MSRP: £21,435 / 221 500 kr
Mileage at pickup: 3762km
Distance driven: 600km
Photo location: 59°50’06.4″N 18°39’24.2″E

Official Volkswagen Golf website

Volkswagen Golf 1.6 TDI S

A year and a half ago, I got to drive the seventh-generation Volkswagen Golf for the first time (that particular car is actually featured in the header image for this blog). Prior to this, it had been one of the cars I most anticipated driving, both because I had driven and throughly enjoyed the previous generation Golf, and because of all the praise it was getting from automotive journalists. I loved it then, and now, after driving the seventh-generation Golf for the third time, I think I love it even more.

Though I have not driven a Golf with anything but VW’s 1.6L TDI, I am never disappointed when I do. At 105bhp and 184 lb-ft. of torque, it’s not a particularly powerful engine, but it’s sufficient. The torque resides in all the right places both for daily driving and for the twists and turns and ups and downs of the backroads. Unless you’re looking to blow the doors off other cars when the traffic lights turn green, you really don’t need much more, though you might want to choose the 2.0L TDI for a little more power. That being said, were VW to equip the 1.6 with a 6-speed gearbox instead of the increasingly old-fashioned 5-speed, the extra ratio might just do the trick (though you can almost forgive the 5-speed since it operates so nicely). To top it all off, over the 37,000 miles this car had covered, the dashboard computer was indicating it had averaged 65mpg, and it is hard to argue with that.

The build quality of the Golf is superb all around. It really doesn’t matter how rough of a surface you’re driving over, the Golf remains stable, and you don’t hear any squeaks or rattles.

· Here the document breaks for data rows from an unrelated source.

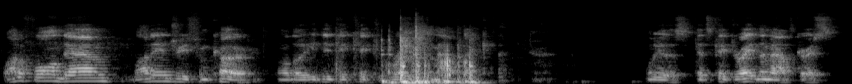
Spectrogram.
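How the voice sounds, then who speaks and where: A man's voice: medium pitch, normal speed, recorded from a distance, noisy background. A middle-aged man co-commentating a live match from home alongside his son, making dry, matter-of-fact remarks and chiding his co-host. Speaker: co-commentating father. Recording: roomy sound from away from the mic.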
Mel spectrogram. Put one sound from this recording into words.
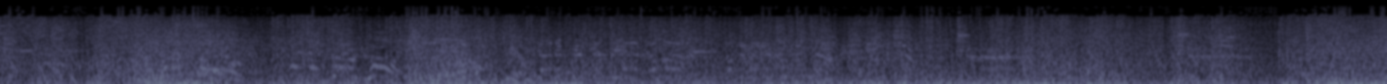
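Rifles fire in rapid bursts close by, with shots echoing off walls.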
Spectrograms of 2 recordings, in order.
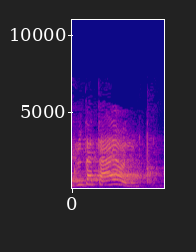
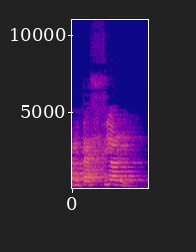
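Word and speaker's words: glutathione: glutation glutationne glutationne glutationne ça n'existe pas en anglais c'est glutath ce n'est pas glutationon on vous on vous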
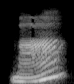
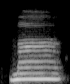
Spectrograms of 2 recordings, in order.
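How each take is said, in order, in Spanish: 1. El tono sube como en una pregunta. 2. El tono se mantiene alto y plano. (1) "El segundo tono es como si fuera una pregunta" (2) "El primer tono es un tono agudo"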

The steering is precise, and though it could do with having a bit more weight, it has good feel. The brakes are good too, with good pedal feel, and stopping the car smoothly and confidently. What’s more, it handles every road well. On the motorway, it is smooth and stable, and on the B-roads of Northumberland with lots of ups and downs and sharp bends, it always remains composed and balanced. In short, it’s just a delight to drive. The only thing I might do different were I to buy my own is to opt for a slightly bigger set of wheels and tyres just to firm up the ride a little.

Inside, the Golf is a very nice place to be. In typical VW fashion, there are quality materials all over, and the fit-and-finish is excellent. The car just feels solid all over. That kind of build quality means that it is also very quiet inside, even at speed on the motorway. Everything is very nicely laid out too, and the driving position is very comfortable. There is plenty of room both in front and in the back seat, and a good amount of storage in the boot. My wife and I have remarked before that for us with our two small children, the Golf would pretty much be the perfect size for us.

When it’s all said and done, I still think the seventh-generation Golf is one of the best cars on the market, and certainly the best in its segment. And I can’t wait to drive it again.

Engine: 1.6L TDI diesel, 105bhp, 184 lb.-ft.
Gearbox: 5-speed manual
Mileage at pick-up: 37,439
Distance driven: 200 miles
Photo location: 55°16’38.3"N, 2°03’58.5"W